It was like sharing a split-second secret, me abruptly aware of this man’s existence and him dreaming past the familiar sounds of people and rattling metal rushing past. I know no one else on the slowing rain saw him, their heads bobbing in between sleep or burrowed in their fully-zipped jackets, trying to hide from the cold that even the rail hands aren’t ignoring as they pace the aisle–arms rubbing for friction, hoping for warmth.

I am infinitely sad this morning, like my chest ripped open and the universe is spilling out. It’s a feeling not like the crying bursts that have been spotting my weeks lately but more like a slowly expanding, dense weight.

The man in front of me has been on the phone most of the time, concerned about “Rita” and her vitals and who will be where during visitation hours. I am happy I am not him. I rattle through my new bag of prescriptions and take two–one for infection and one for pain. The noise of the crisp paper bag alerts him and he wheels around, phone to ear, and we lock eyes as I throw the pills down my throat, only breaking eye contact to tilt my head back and swallow half a bottle of water. He gives me a look that says he is glad he is not me and turns forward in his seat again.

Passing all these small towns with their nice-enough downtowns that no one wants to hang out at after sunset and the slow life of small diners and old gas stations reminds me of home. So many places remind me of home, though the definition of “home” is unclear to me. Some ambiguous, amalgamation of memories from separate times and places but no snap shot image and no specifics. It’s freeing and it’s sad. I am anxious to get off the train.

Train rides force you to slow down and digest your thoughts. I’ve been a jumbled mess but begin sifting as the rail-car grudgingly shattles along. We pass a hundred graffitied love exclamations, “Drew loves Charlotte!”, “Hannah and Amy Forever”, a one lonesome “Will you marry me?” on a the shell of a crumbling bridge. I wonder if Drew still loves Charlotte, if marriages have a weight limit like bridges do. I take another pain pill.

My own examples of love make me a skeptic. Until recently, I thought jealous spurts and tough love and harsh criticism meant someone cares for you, so much so they couldn’t even contain themselves and exploded out of their routine and personality to show you. Past relationships, although unsuccessful, have proven that I respond to that type of attention. After years of pouring love into empty, broken vessels, one starts to feel empty and broken, too. What do we do with all the love we’ve made? Cultivate it like infant seedlings? Tuck it in ripe soul and tenderly wait, pulling weeds as necessary? The issue here is that with beginner gardeners, green thumbs aren’t easy and the ability to single-handedly kill a garden is hereditary, passing down through generations.
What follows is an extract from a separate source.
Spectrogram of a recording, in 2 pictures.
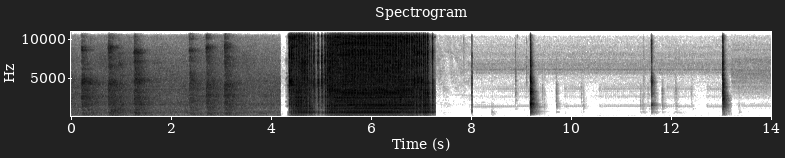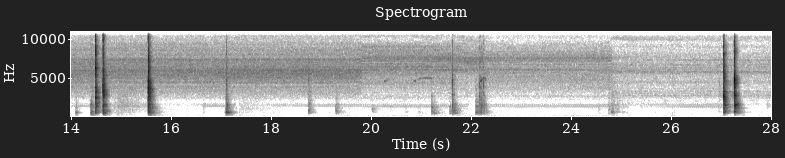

The issue is that we see green and we think growth, not knowing weed from fruit and not being able to see beneath the soil a war of roots and the fight for energy and space. But, I want to learn.

Metaphors aside, I grew my first tomato plant this summer, those first 2 ripe, robust red bulbs meant so much.

So, what I know of trains and love is that I know nothing about trains or love. But I am infinitely curious and excited to start finding the beauty in the mundane again.